So yeah, with this set you can get your very own dinosaur, frozen in Carbonite. With the rocky pieces, you can actually connect this to other sets in the collection or other "Rockies" pieces, allowing some level of expansion to the set. The dinosaur fits snugly inside the ice block, the ladder-on-a-hook can latch on to the ice, and you get a little bridge thing for some reason. The excess white pieces seem like overkill, but they're probably there just to remind you there are other, larger sets to buy. So it's like a constant upsell right there on the toy. It's a nice option to have, but there really isn't a whole heck of a lot you can do with those added snow pieces other than have the figures stand on them and videotape. Because you know nothing is more thrilling than getting shocking video footage of a dinosaur that's frozen in ice.
While the set has a major environment, a large animal, and two people, it just wouldn't be complete without an array of accessories. The great thing about the accessories is that the bulk of them are things you'll forbid your kids from touching, which of course means they're going to be tons of fun for everybody.
You get a storage box, chainsaw, snow shoes, walkie talkie, camcorder, axes, pick axes, flashlight, ski poles, crowbar, and a ladder with a grappling hook. In short, everything you need for your toys to rob your other toys is included in this one set. If you had a hockey mask, you could enact your very own Playmobil slasher movie with this set. To say the least, it's impressive to see this much junk tossed in a box which probably only needed 50% of the total accessories to make it a good, fun toy. Heck, the dinosaur would be adequate for most, but the fact that the dinosaur now has a crowbar for prying open doors and robbing banks makes it all the better. (What, you mean your dinosaurs aren't jewel thieves?)
Set 3170 comes in a two unique box designs. The one presented here is the one used for US mass retailers, which loosely translates to Toys "R" Us and Target stores in the USA and, eventually, they tend to trickle down to T.J. Maxx, Marshall's, and Ross stores. (Yes, the ones that sell closeout clothes. They're the end of the US toy digestive tract.) For the European box, check out Collectobil as they have a great shot of the non-US packaging.
The most notable thing about this box, as well as several other US mass market sets, is that it has big bursts that call out the toys' actions. Now you too can "Uncover the dinosaur!" and "Break the ice!" It's worth noting that the ice isn't so much broken as it is separated, and since it latches together quite well, it's not really designed to be pried apart by any tools the figures carry. Maybe next time?

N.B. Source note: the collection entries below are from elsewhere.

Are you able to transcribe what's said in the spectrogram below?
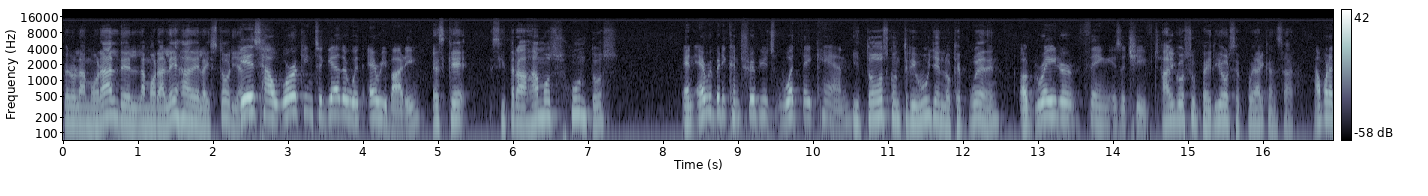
Pero la moral de la moraleja de la historia is how working together with everybody es que si trabajamos juntos and everybody contributes what they can, y todos contribuyen lo que pueden, a greater thing is achieved. algo superior se puede alcanzar. I want to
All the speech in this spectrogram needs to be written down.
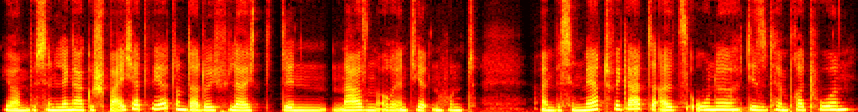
ja ein bisschen länger gespeichert wird und dadurch vielleicht den nasenorientierten Hund ein bisschen mehr triggert als ohne diese Temperaturen.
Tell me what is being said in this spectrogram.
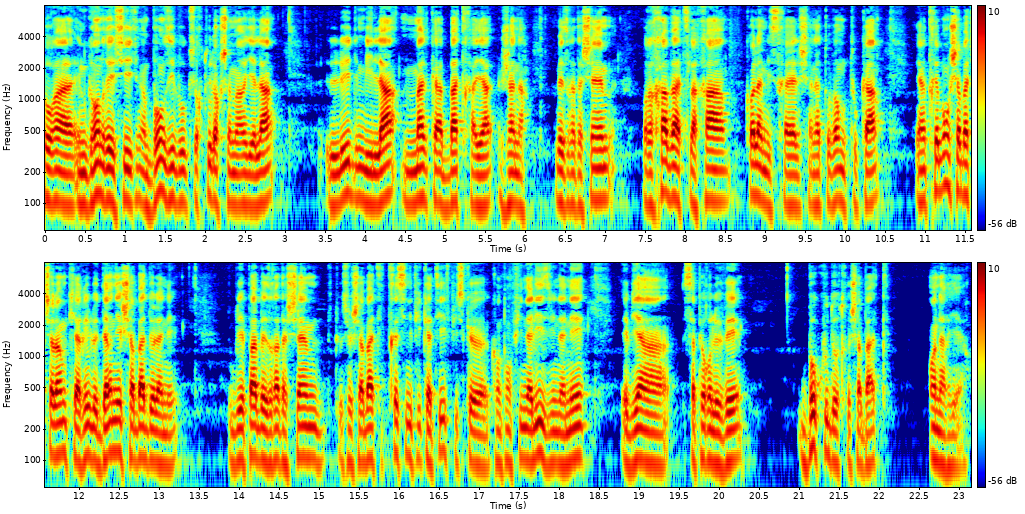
pour une grande réussite, un bon zivouk sur tout leur chemin. là, Ludmila Malka Batraya Jana. Bezrat Hashem, Bracha Vatzlacha, Kol Israël, Shana Tovam Tuka. Et un très bon Shabbat Shalom qui arrive le dernier Shabbat de l'année. N'oubliez pas, Bezrat Hashem, que ce Shabbat est très significatif puisque quand on finalise une année, eh bien, ça peut relever beaucoup d'autres Shabbats en arrière.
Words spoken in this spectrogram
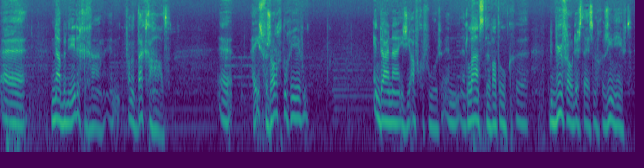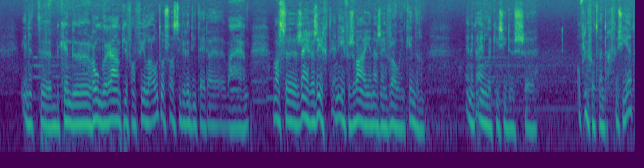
Uh, naar beneden gegaan en van het dak gehaald. Uh, hij is verzorgd nog even. En daarna is hij afgevoerd. En het laatste wat ook uh, de buurvrouw destijds nog gezien heeft... in het uh, bekende ronde raampje van vele auto's zoals die er in die tijd waren... was zijn gezicht en even zwaaien naar zijn vrouw en kinderen. En uiteindelijk is hij dus op vliegveld 20 gefusilleerd.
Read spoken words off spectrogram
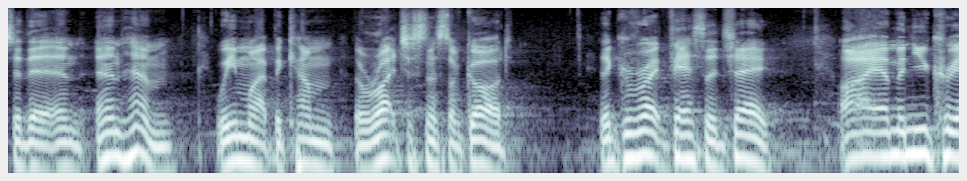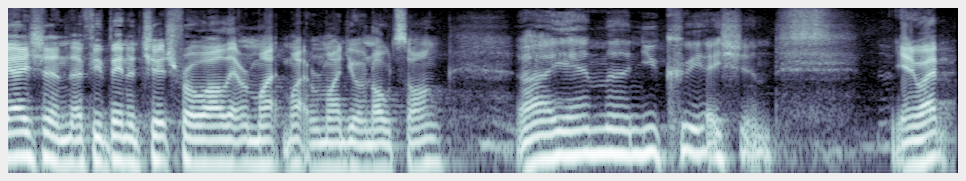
so that in, in him we might become the righteousness of God. The great passage, hey? I am a new creation. If you've been in church for a while, that might, might remind you of an old song. I am a new creation. Anyway,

I bought this set during a Playmobil collecting freeze where I pretty much wouldn't buy anything. I'm glad I got it not only because it was one of the very first dinosaur kits, but because it comes with a lot of amusing extras you can use to give to/torture other figures. This set is about as close as you can get to some sort of slasher film kit-- you get crowbars, pick-axes, a chainsaw, and all sorts of implements of destruction. And on top of that, you get a nifty snow environment, mountain climbing stuff, and a dinosaur. The going rate on the secondary market tends to be a smidgen above retail, and you might want to check your local toy stores and the official Playmobil direct store for availability. (For some reason, Playmobil's direct service carries a large number of sets that don't appear in their catalog or web site. We just ordered some older stuff the week before we wrote this. How you're supposed to know that they have it is beyond me.)
Reviewed and photographed by Adam Pawlus
Sample found at Toys "R" Us in Los Angeles, CA in 2006 for $4.98
Reviewed on February 5, 2008.